(Data entries)
=-=-=-=-=

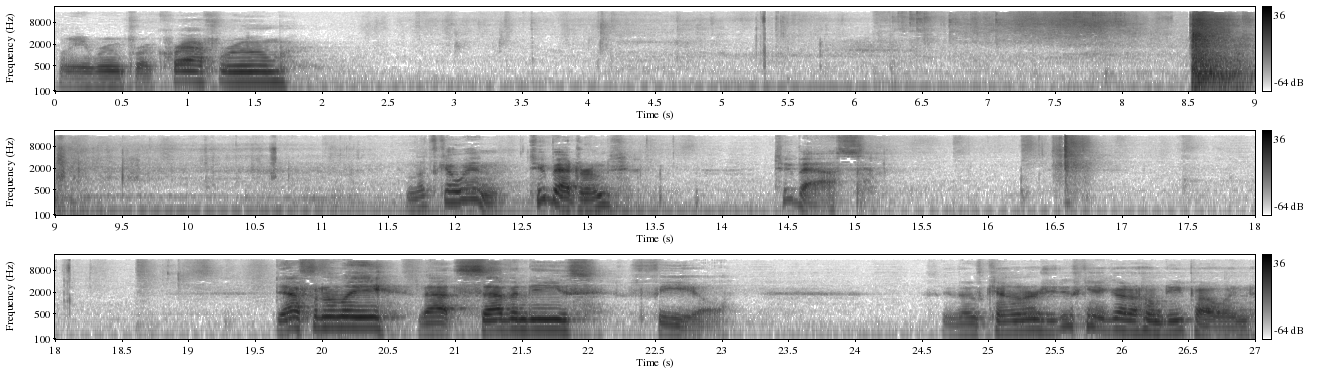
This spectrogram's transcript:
Plenty of room for a craft room. Let's go in. Two bedrooms, two baths. Definitely that 70s feel. See those counters? You just can't go to Home Depot and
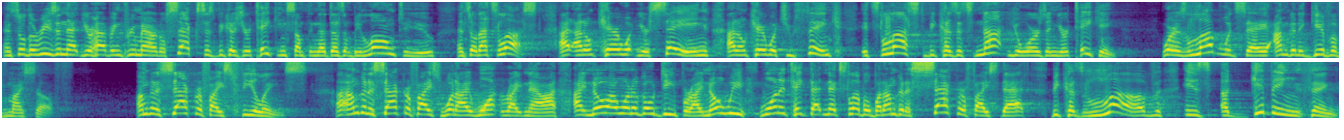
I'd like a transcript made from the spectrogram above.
And so the reason that you're having premarital sex is because you're taking something that doesn't belong to you. And so that's lust. I, I, don't care what you're saying. I don't care what you think. It's lust because it's not yours and you're taking. Whereas love would say, I'm going to give of myself. I'm going to sacrifice feelings. I'm going to sacrifice what I want right now. I, I know I want to go deeper. I know we want to take that next level, but I'm going to sacrifice that because love is a giving thing.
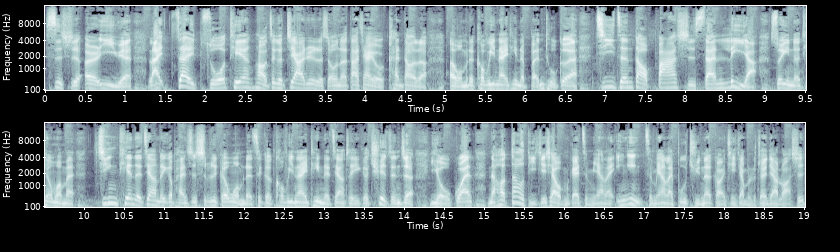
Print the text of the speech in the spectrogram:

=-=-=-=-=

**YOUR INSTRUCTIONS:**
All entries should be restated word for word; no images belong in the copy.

**TASK RESPONSE:**
This spectrogram's transcript:
Plenty of room for a craft room. Let's go in. Two bedrooms, two baths. Definitely that 70s feel. See those counters? You just can't go to Home Depot and
I'd like a transcript made from the spectrogram above.
And so the reason that you're having premarital sex is because you're taking something that doesn't belong to you. And so that's lust. I, I, don't care what you're saying. I don't care what you think. It's lust because it's not yours and you're taking. Whereas love would say, I'm going to give of myself. I'm going to sacrifice feelings. I'm going to sacrifice what I want right now. I, I know I want to go deeper. I know we want to take that next level, but I'm going to sacrifice that because love is a giving thing.
Print the text of the speech in the spectrogram:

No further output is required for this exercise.